Communities, citizen groups, and individuals can take an active role in protecting their drinking water sources from contamination.
The resources below provide information about source water protection and steps you can take at the local level to protect your drinking water.
On this page:
- Learn About Source Water Protection
- Take Everyday Actions
- Volunteer in Your Community
- Participate in Source Water Planning at the Community Level
Learn About Your Drinking Water Source
Your drinking water utility includes information about the drinking water source in their annual drinking water quality report, also called a Consumer Confidence Report (CCR). A CCR also tells you how to get a copy of the source water assessment for your drinking water source. Find your local CCR online.
Learn more about source water assessments, or ask your drinking water provider if there are any source water protection projects or groups you can support.
Use and Dispose of Harmful Materials Properly
Don’t pour hazardous waste down the drain, on the ground, or into storm sewers. This could contaminate the soil, groundwater, or nearby surface water.
A number of products used at home contain hazardous or toxic substances that can contaminate ground or surface waters, such as:
- Motor oil
- Leftover paints or paint cans
- Flea collars
- Household cleaners
- A number of medicines
EPA’s Household Hazardous Waste (HHW) program has more advice on how to safely manage and reduce the use of these materials.
Think Twice about Lawn and Garden Chemicals
Limit the use of pesticides or fertilizers, and always follow the label directions. Many fertilizers and pesticides contain harmful chemicals which can travel through the soil and contaminate groundwater or run off in stormwater to rivers, streams, and lakes. EPA evaluates pesticides to ensure that when they are used according to label directions they will not harm people, non-target species or the environment.
Properly Maintain Your Septic System
Groundwater can be contaminated by poorly or untreated household wastewater, which poses dangers to drinking water and to the environment. Malfunctioning septic systems release bacteria, viruses, and chemicals to local aquifers and waterways. The average household septic system should be inspected at least every three years by a septic service professional. Household septic tanks are typically pumped every three to five years. Alternative systems with electrical float switches, pumps, or mechanical components should be inspected more often, generally once a year.
Dispose of Your Medications Properly
In homes that use septic tanks, prescription and over-the-counter drugs flushed down the toilet can leach into the ground and seep into groundwater. In cities and towns where residences are connected to wastewater treatment plants, prescription and over-the-counter drugs poured down the sink or flushed down the toilet can pass through the treatment system and enter rivers and lakes. These water sources may flow downstream to community drinking water supplies. Water treatment plants are generally not equipped to routinely remove medicines.
EPA encourages the public to take advantage of pharmaceutical take-back collection programs that accept prescription or over-the-counter drugs, as these programs offer a safe and environmentally-conscious way to dispose of unwanted medicines.
Find or Start a Group

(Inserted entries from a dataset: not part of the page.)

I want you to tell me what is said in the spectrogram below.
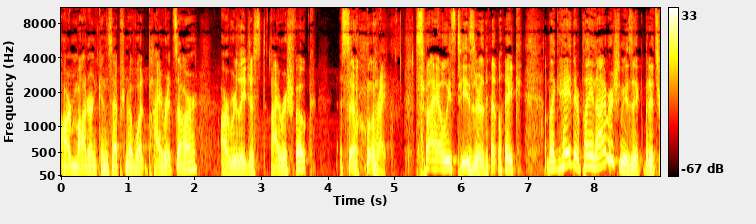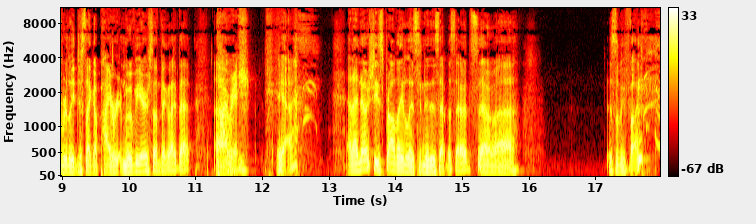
our modern conception of what pirates are are really just Irish folk. So Right. So I always tease her that like I'm like, hey, they're playing Irish music, but it's really just like a pirate movie or something like that. Um, Irish. yeah. and I know she's probably listening to this episode, so uh, this will be fun.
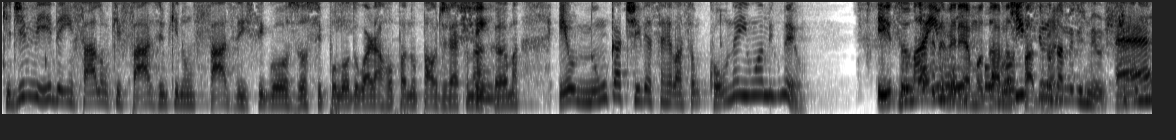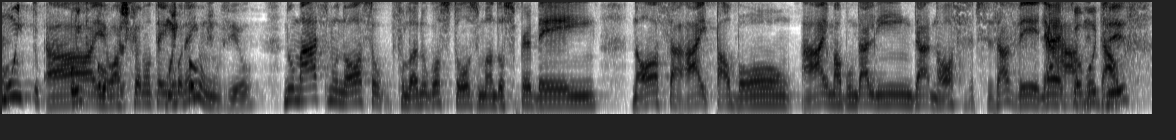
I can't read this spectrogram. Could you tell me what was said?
que dividem e falam o que fazem, o que não fazem, se gozou, se pulou do guarda-roupa no pau direto Sim. na cama. Eu nunca tive essa relação com nenhum amigo meu. Isso eu Mas tenho deveria mudar meus padrões. amigos meus. Tipo, É? muito, Ah, muito eu poucos, acho que eu não tenho muito nenhum, poucos. viu? No máximo, nossa, o fulano gostoso mandou super bem. Nossa, ai, pau bom. Ai, uma bunda linda. Nossa, você precisa ver, ele É, arrasa como e tal. diz,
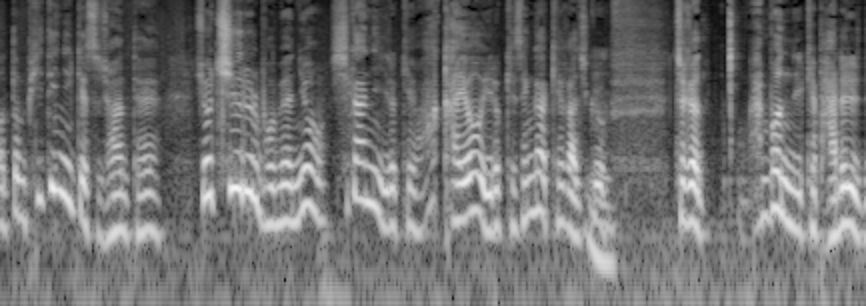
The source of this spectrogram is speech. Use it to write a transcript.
어떤 PD님께서 저한테 쇼츠를 보면요 시간이 이렇게 확 가요 이렇게 생각해가지고 음. 제가 한번 이렇게 발을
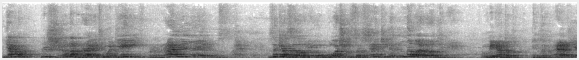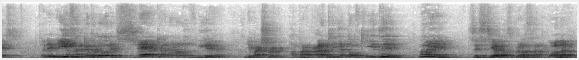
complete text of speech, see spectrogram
Я вот решил направить его гений в правильное русло. Заказал у него бочку со всякими наворотами. У меня тут интернет есть, телевизор, который ловит все каналы в мире, небольшой аппарат для готовки еды, ну и Система сброса отходов.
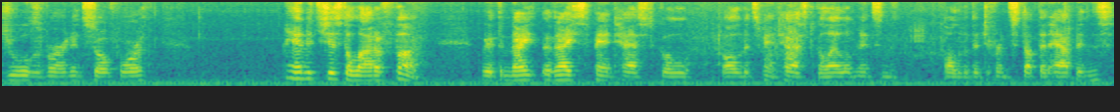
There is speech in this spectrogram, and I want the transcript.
Jules Verne and so forth. And it's just a lot of fun with a nice, nice fantastical, all of its fantastical elements and all of the different stuff that happens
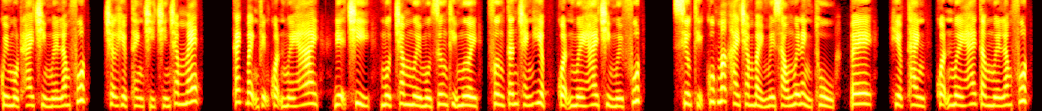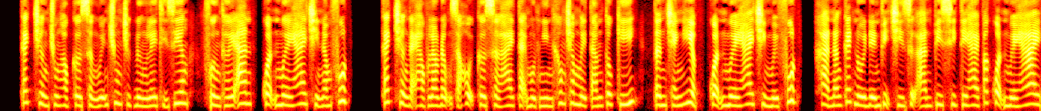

Find a watershed or wellhead protection organization or a source water collaborative in your community and volunteer to help. If there are no active groups, consider starting one. Use the Source Water Collaborative’s How to Collaborate Toolkit EXITto get started.
Join in a Beach, Stream, or Wetland Cleanup
You can make new friends while you help protect source water.
Prepare a Presentation about Your Watershed for a School or Civic Organization
Discuss water quality threats, including the dangers of polluted runoff and ecosystem loss. In your presentation, highlight actions people can take to protect water quality, such as limiting fertilizer use and properly maintaining their septic systems.
Organize a Storm Drain Stenciling Project
Stencil a message next to the street drain. This reminds people not to dump waste into a street drain, which leads to local water sources such as rivers. Use simple images and words when stenciling to help make the connection, such as:
- Ocean”Protect Your Water” logo with the image of a glass and faucet
You can also use stencils to produce and distribute flyers to your neighbors. Remind residents that storm drains dump directly into their local water source.
Put Up Signs
Post signs along the border of your source water protection area to notify people that any pollution in that area can affect the quality of local drinking water.
Identify Community Partners
Water is a shared resource. You can work within your community, watershed, or neighborhood to protect your drinking water.
Many partners are involved in implementing source water protection through watershed management strategies involving:
- Assessing the potential sources of contamination in the protection area;
- Prioritizing efforts to reduce potential of impacts; and
- Implementing management measures.
Use Your Assessment to Identify and Prioritize Needed Actions
States have completed the first step of assessing the protection area for all public water systems. Each assessment includes a delineation, a contaminant inventory, and susceptibility determination. You may find that the assessment in your local area is outdated.
Work with Your Water Utility
Water utilities provide the public with information, safety monitoring, and emergency response. They have a critical role to play in promoting source water protection, including:
- Advocating for source water protection;
- Providing annual drinking water quality reports (i.e., consumer confidence reports);
- Creating opportunities for public participation (such as water board meetings and public forums);
- Educating consumers;
- Identifying potential sources of contamination;
- Identifying and organizing other stakeholders; and
- Working directly with owners and managers of potential sources of pollution.